There are various statutory formulations used to describe the requisite elements of the criminal act of drunk driving. In a number of states, the requisite act consists solely of ”operating.” These laws are known by the acronyms, OWI (driving while intoxicated) or OUI (driving under the influence).
There are certain factors which will trigger additional punishment in a drunk driving case. The factors generally considered include: (1) child endangerment, i.e. a child is in the car while driving under the influence of alcohol; (2) speeding above certain levels (20-30 mph over the limit) while driving under the influence of alcohol; (3) having a blood alcohol concentration or breath alcohol test of .15 percent or greater while driving; (4) refusing to submit to a chemical test of blood, breath, or urine when suspected of driving under the influence; (5) an accident, property damage, or injury arising out of driving under the influence; and, (6) prior convictions for a related drunk driving offense.
There are certain defenses that can be raised by a motorist charged with the offense of drunk driving, either driving while under the influence (DUI) or driving while intoxicated (DWI). One such defense is the “necessity” defense.
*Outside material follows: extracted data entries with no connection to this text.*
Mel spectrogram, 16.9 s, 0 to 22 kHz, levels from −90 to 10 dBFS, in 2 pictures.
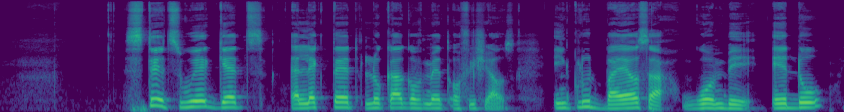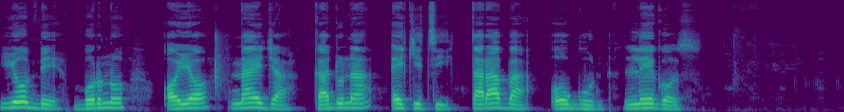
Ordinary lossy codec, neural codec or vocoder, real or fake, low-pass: none; none; real; none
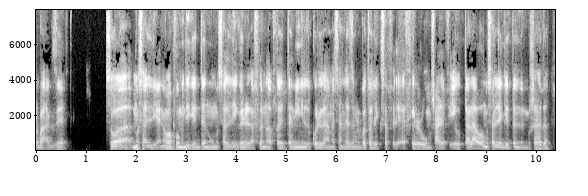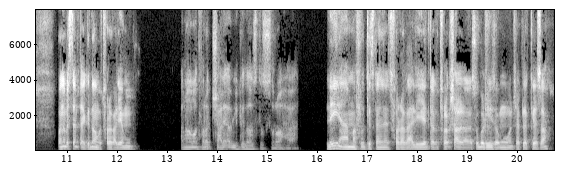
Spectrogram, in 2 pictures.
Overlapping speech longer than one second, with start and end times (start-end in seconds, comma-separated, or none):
none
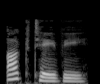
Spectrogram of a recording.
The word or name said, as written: octavie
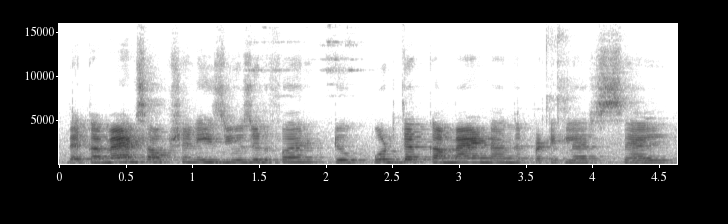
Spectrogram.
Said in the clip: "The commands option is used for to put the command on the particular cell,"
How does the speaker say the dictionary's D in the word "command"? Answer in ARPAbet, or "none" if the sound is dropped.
D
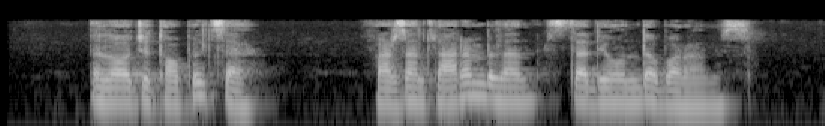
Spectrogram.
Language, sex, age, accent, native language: Uzbek, male, 18-24, Sirdaryo, Uzbek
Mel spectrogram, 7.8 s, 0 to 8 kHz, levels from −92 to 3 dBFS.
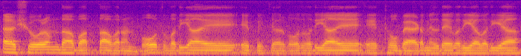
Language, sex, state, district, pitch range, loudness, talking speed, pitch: Punjabi, male, Punjab, Kapurthala, 105-110 Hz, -16 LUFS, 130 wpm, 105 Hz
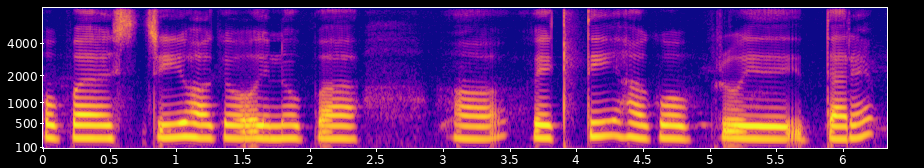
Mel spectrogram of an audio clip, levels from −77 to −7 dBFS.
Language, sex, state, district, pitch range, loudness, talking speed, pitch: Kannada, female, Karnataka, Bidar, 220-235 Hz, -14 LUFS, 85 wpm, 230 Hz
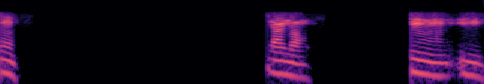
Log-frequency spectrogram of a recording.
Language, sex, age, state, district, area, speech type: Malayalam, female, 45-60, Kerala, Malappuram, rural, conversation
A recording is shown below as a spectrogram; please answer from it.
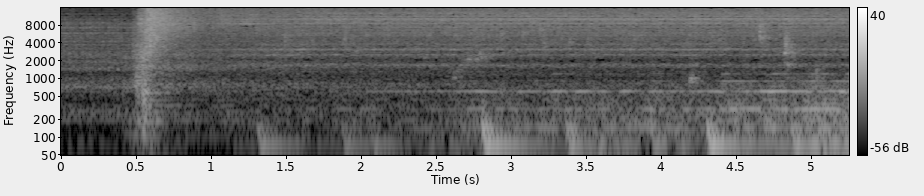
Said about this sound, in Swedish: Du stannar kvar i duschen längre än vad du behöver.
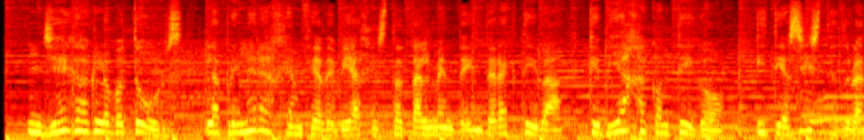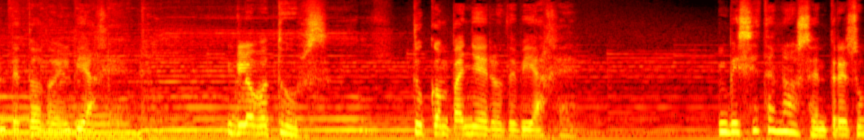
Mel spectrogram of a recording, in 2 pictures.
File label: es commercial, female spansk europa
This defense, which is sometimes referred to as ”choice of evils,” and ”competing harms” defenses, is presented when the motorist admits that he or she drove while intoxicated, but did so under threatening circumstances. The necessity defense exculpates the motorist for conduct that would otherwise be a crime when the motorist engages in the conduct in order to prevent something worse from occurring.
The penalties imposed by states for operating while intoxicated (OWI) and operating under the influence (OUI) follow the same pattern of penalties imposed by states enforcing laws for driving under the influence (DUI) and/or driving while intoxicated (DWI). In general, all states and the District of Columbia have “per se” laws defining it as a crime to drive with a blood alcohol concentration (BAC) at or above a proscribed level of 0.08. percent and above.
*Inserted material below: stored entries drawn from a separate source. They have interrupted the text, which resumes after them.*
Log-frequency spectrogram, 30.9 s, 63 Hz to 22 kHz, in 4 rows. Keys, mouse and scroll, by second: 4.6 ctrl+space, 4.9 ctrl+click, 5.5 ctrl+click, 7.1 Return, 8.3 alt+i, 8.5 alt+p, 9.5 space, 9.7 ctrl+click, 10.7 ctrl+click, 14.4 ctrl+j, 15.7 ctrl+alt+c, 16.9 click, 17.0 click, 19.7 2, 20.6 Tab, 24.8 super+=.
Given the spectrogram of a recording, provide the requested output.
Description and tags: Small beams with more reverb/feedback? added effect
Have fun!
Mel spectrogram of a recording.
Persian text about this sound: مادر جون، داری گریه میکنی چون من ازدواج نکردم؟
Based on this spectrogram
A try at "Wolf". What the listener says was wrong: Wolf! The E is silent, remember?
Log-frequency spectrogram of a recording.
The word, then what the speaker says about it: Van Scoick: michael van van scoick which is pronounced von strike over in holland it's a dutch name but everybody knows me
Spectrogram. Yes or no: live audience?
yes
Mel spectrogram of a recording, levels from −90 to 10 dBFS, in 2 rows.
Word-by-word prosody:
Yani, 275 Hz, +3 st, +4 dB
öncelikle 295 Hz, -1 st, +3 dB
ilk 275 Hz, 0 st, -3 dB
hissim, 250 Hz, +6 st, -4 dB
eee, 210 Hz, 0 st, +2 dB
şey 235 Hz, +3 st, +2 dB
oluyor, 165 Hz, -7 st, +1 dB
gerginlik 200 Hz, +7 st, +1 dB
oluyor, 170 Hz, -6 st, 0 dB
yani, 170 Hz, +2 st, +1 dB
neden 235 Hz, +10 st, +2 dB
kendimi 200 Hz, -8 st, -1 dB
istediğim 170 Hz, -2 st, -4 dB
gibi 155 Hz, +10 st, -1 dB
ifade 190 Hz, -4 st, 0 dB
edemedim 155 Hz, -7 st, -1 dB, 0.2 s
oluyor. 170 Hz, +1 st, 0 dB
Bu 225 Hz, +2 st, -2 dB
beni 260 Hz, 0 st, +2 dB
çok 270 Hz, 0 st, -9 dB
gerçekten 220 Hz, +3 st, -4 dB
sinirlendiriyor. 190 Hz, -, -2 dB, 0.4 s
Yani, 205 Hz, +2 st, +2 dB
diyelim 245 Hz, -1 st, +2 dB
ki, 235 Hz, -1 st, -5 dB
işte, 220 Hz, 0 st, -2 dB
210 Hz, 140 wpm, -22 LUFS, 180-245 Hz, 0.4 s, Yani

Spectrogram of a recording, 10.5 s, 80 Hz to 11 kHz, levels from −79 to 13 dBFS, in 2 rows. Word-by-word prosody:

When a defendant is convicted of driving under the influence or driving while intoxicated, the defendant is usually subject to a license revocation or suspension, fines, and possible jail time. In addition, many states provide for penalties that affect the defendant’s vehicle and license plates.